--- Records for processing ---

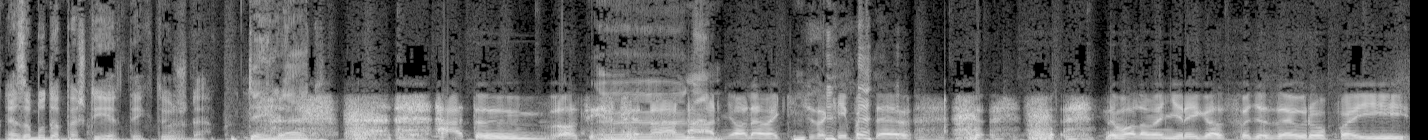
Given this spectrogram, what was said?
Ez a budapesti értéktősde. Tényleg? Hát azért Ö, árnyalnám egy kicsit a képet, de, de valamennyire igaz, hogy az európai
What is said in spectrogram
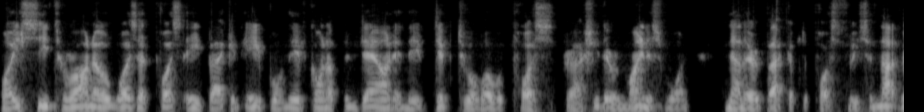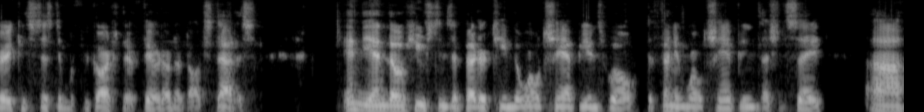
while you see Toronto was at plus eight back in April, and they've gone up and down, and they've dipped to a lower plus, or actually they were minus one. Now they're back up to plus three, so not very consistent with regard to their favorite underdog status. In the end, though, Houston's a better team. The world champions will, defending world champions, I should say, uh,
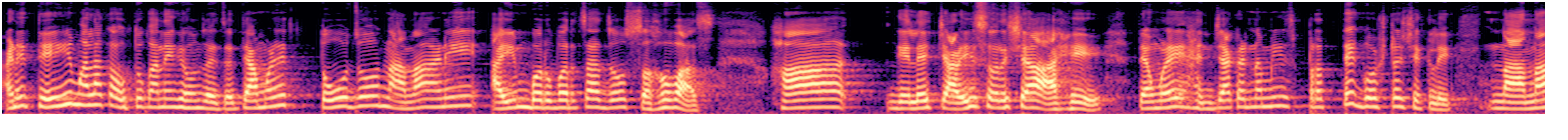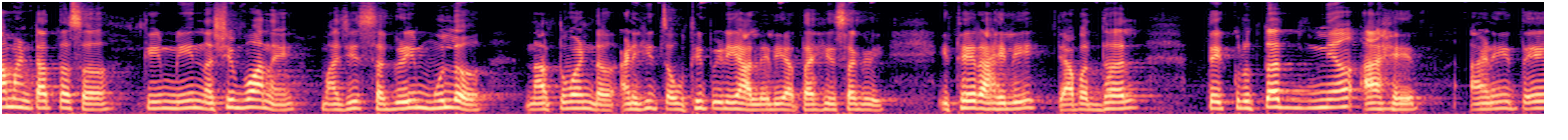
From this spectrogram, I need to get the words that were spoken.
आणि तेही मला कौतुकाने घेऊन जायचं. त्यामुळे तो जो नाना आणि आईंबरोबरचा जो सहवास हा गेले चाळीस वर्ष आहे. त्यामुळे ह्यांच्याकडनं मी प्रत्येक गोष्ट शिकले. नाना म्हणतात तसं की मी नशीबवान आहे. माझी सगळी मुलं नातवंड आणि ही चौथी पिढी आलेली आता ही सगळी इथे राहिली त्याबद्दल ते कृतज्ञ आहेत आणि ते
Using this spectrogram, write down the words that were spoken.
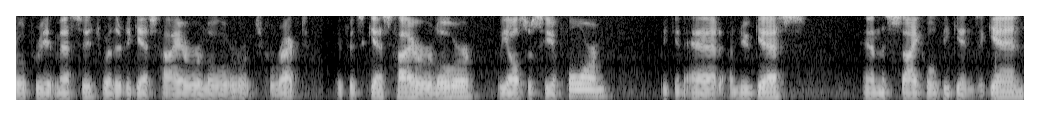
appropriate message, whether to guess higher or lower, or it's correct. If it's guess higher or lower, we also see a form. We can add a new guess, and the cycle begins again,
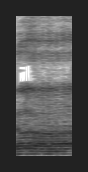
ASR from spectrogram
Yeah.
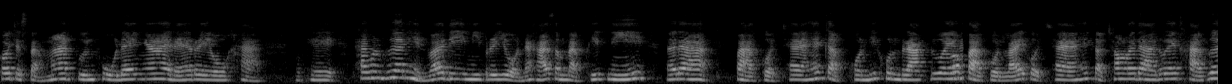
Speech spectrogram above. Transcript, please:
ก็จะสามารถฟื้นฟูได้ง่ายและเร็วค่ะโอเค ถ้าเพื่อนๆเห็นว่าดีมีประโยชน์นะคะสำหรับคลิปนี้ระดาฝากกดแชร์ให้กับคนที่คุณรักด้วยก็ฝากกดไลค์กดแชร์ให้กับช่องระดาด้วยค่ะ เพื่อ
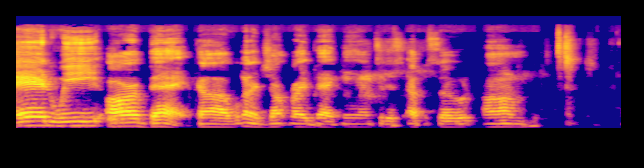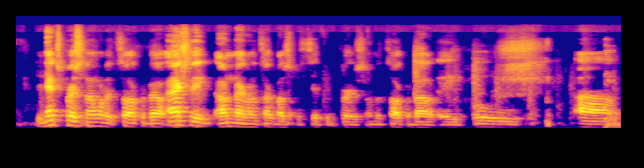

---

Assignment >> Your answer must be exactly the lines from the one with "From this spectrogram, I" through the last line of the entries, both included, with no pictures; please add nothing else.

Answer to the exercise >>
From this spectrogram, I need to get the words that were spoken.
आणि तेही मला कौतुकाने घेऊन जायचं. त्यामुळे तो जो नाना आणि आईंबरोबरचा जो सहवास हा गेले चाळीस वर्ष आहे. त्यामुळे ह्यांच्याकडनं मी प्रत्येक गोष्ट शिकले. नाना म्हणतात तसं की मी नशीबवान आहे. माझी सगळी मुलं नातवंड आणि ही चौथी पिढी आलेली आता ही सगळी इथे राहिली त्याबद्दल ते कृतज्ञ आहेत आणि ते
Using this spectrogram, write down the words that were spoken.
appropriate message, whether to guess higher or lower, or it's correct. If it's guess higher or lower, we also see a form. We can add a new guess, and the cycle begins again,
ASR from spectrogram
Yeah.
Speech spectrogram above. Transcript, please:
ก็จะสามารถฟื้นฟูได้ง่ายและเร็วค่ะโอเค ถ้าเพื่อนๆเห็นว่าดีมีประโยชน์นะคะสำหรับคลิปนี้ระดาฝากกดแชร์ให้กับคนที่คุณรักด้วยก็ฝากกดไลค์กดแชร์ให้กับช่องระดาด้วยค่ะ เพื่อ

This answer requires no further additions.